Graduate studies at Western
|Abstract||The Hypocritical Imagination: Between Kant and Levinas is an outstanding contribution to this vacuum. Focusing on Kant and Levinas, John Llewelyn takes us on a dazzling tour of the philosophical imagination. He shows us that despite the different treatments they accord to the imagination, there is much to be gained from comparing these two key thinkers. From Kant, Llewelyn shows how the imagination is the common root of all understanding. He contrasts this with the thought of Emmanuel Levinas, for whom the imagination plays an ambivalent role both as necessary for and a threat to recognition of the other. John Llewelyn also introduces the importance of the work of Heidegger, Schelling, Hegel, Arendt, and Derrida on the imagination and what this work can tell us about the relationship between the imagination and ethics, aesthetics, and literature.|
|Categories||categorize this paper)|
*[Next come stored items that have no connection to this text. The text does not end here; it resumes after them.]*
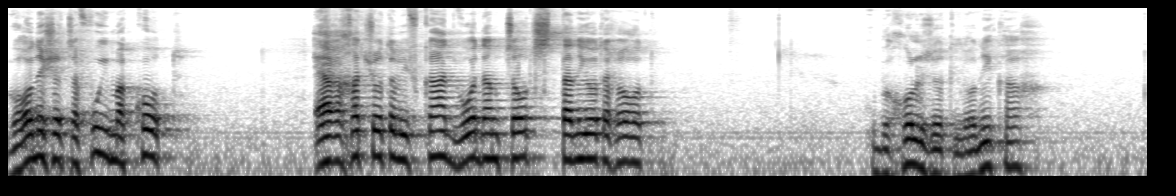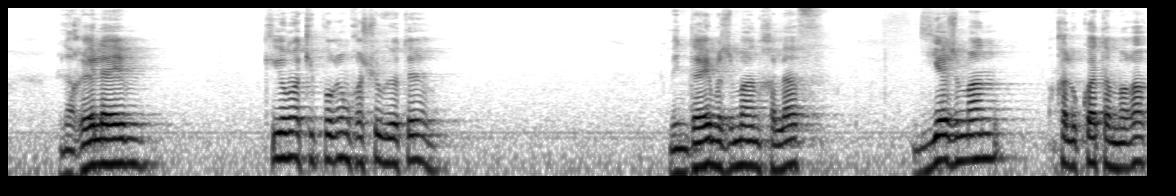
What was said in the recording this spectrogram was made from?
ועונש הצפוי מכות, הארכת שעות המפקד ועוד המצאות שטניות אחרות. ובכל זאת לא ניקח, נראה להם כי יום הכיפורים חשוב יותר. בינתיים הזמן חלף, הגיע זמן חלוקת המרק.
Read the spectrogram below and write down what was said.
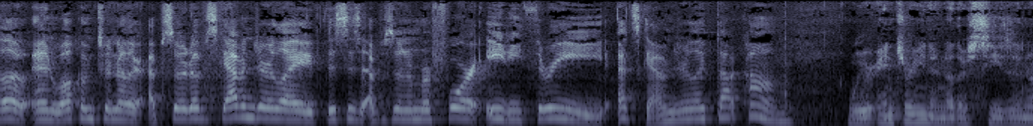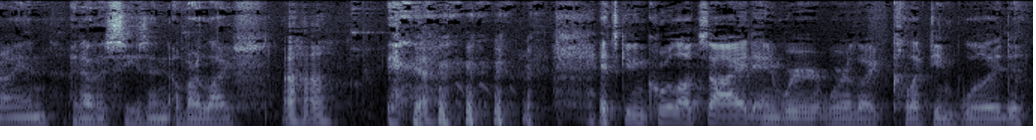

|Buy the book||$85.64 used (43% off) $142.50 new (5% off) $150.00 direct from Amazon Amazon page|
|Call number||B2799.I55.L57 2000|
|Through your library||Configure|
Similar books and articles
Michelle Karnes (2011). Imagination, Meditation, and Cognition in the Middle Ages. The University of Chicago Press.
Mary Domski (2010). Kant on the Imagination and Geometrical Certainty. Perspectives on Science 18 (4):409-431.
Sarah L. Gibbons (1994). Kant's Theory of Imagination: Bridging Gaps in Judgement and Experience. Oxford University Press.
Ty D. Camp, From the Schematic to the Symbolic: The Radical Possibilities of the Imagination in Kant's Third Critique.
Gillian Robinson & John F. Rundell (eds.) (1994). Rethinking Imagination: Culture and Creativity. Routledge.
Rudolf A. Makkreel (1990). Imagination and Interpretation in Kant: The Hermeneutical Import of the Critique of Judgment. University of Chicago Press.
Matthew William Maguire (2006). The Conversion of Imagination: From Pascal Through Rousseau to Tocqueville. Harvard University Press.
Jennifer Church (2003). Depression, Depth, and the Imagination. In J. Philips & James Morley (eds.), Imagination and its Pathologies. MIT Press.
John Wilhelm Wurzer (2002). Enigmatic Sayings. Review of the Hypocritical Imagination: Between Kant and Levinas by John Llewelyn. Research in Phenomenology 32 (1):233-237.
Added to index2009-01-28
Total downloads45 ( #29,007 of 739,352 )
Recent downloads (6 months)1 ( #61,538 of 739,352 )
How can I increase my downloads?